In a case where you receive a notice that you have been overpaid on your unemployment benefits, it is very important that you file an unemployment overpayment appeal letter within 10 to 15 days. Your appeal must be in writing and should be faxed, mailed or hand delivered to the appropriate office in your state’s labor department. It is also important that you complete any forms that were sent to you with the overpayment decision and attach them to the letter.
Format and Content
All reasons you believe you are unable to or should not have to repay any overpayments should be stated in the first section of your unemployment overpayment appeal letter format. Make sure to list the date of each decision you have received and each overpayment amount. Once the state labor department or insurance commission receives your appeal letter they will most likely send you a form to complete detailing your personal financial situation. It is vital that you complete the form immediately and return within the designated timeframe. You may request a hearing and labor department officials will notify you as to whether or not a hearing will be granted.
This individual’s former employer appealed the labor department’s decision to pay the person unemployment benefits and the employer won the appeal. The labor department has requested that all monetary benefits received thus far be returned. The individual has sent this unemployment overpayment appeal letter sample because she no means by which to repay the unemployment benefits. The money has already been spent on living expenses; therefore, she is appealing the overpayment decision.
I received a notice on September 12, 2013 from the labor department stating that my former employer appealed the department’s decision to pay me unemployment benefits and that I must now return all benefits that have been paid to me. I am appealing that decision and have attached all required appeal forms to this letter. I have used the benefits to pay living expenses while I look for another job and I have no savings or any other means by which to repay the money.
My employer informed me on May 31, 2013 that my position with the company had been eliminated; however he hired his daughter to do my job one week after terminating me. I applied for unemployment benefits at that time and the decision was made by the labor department that I did, in fact, deserve to be paid benefits. I began receiving checks shortly thereafter.
My former employer appealed stating that his daughter was doing a different job and had not been hired to replace me. Apparently my employer has now won that appeal; however I have witnesses at my former employer’s company who state that his daughter is, in fact, doing my former job. Both Alice Miller and Cheryl Clark are willing to testify that my former employer’s daughter is now performing the exact job that used to be mine.
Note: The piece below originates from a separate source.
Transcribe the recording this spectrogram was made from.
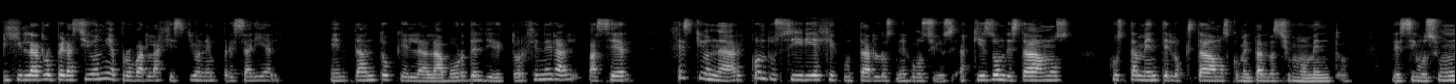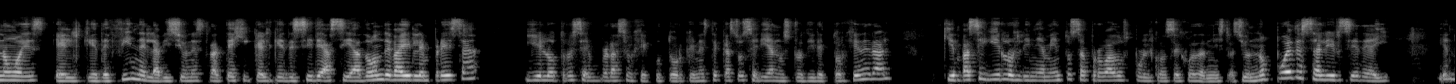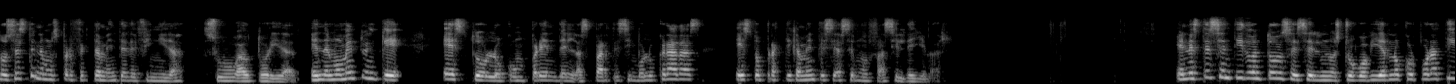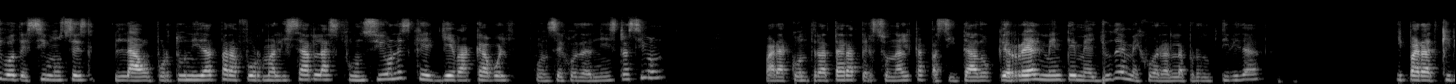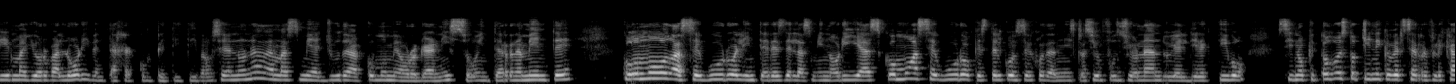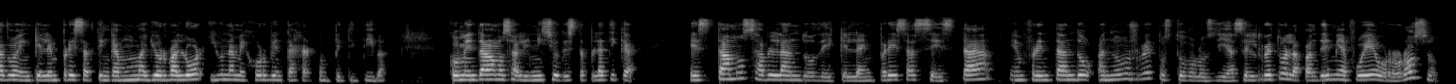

I was not fired for poor job performance, violation of rules or any such reason. I was told my job was being eliminated when, in fact, my employer simply wanted to hire his daughter. For this reason I am requesting a formal hearing and look forward to your decision.
Tammy Q. Baker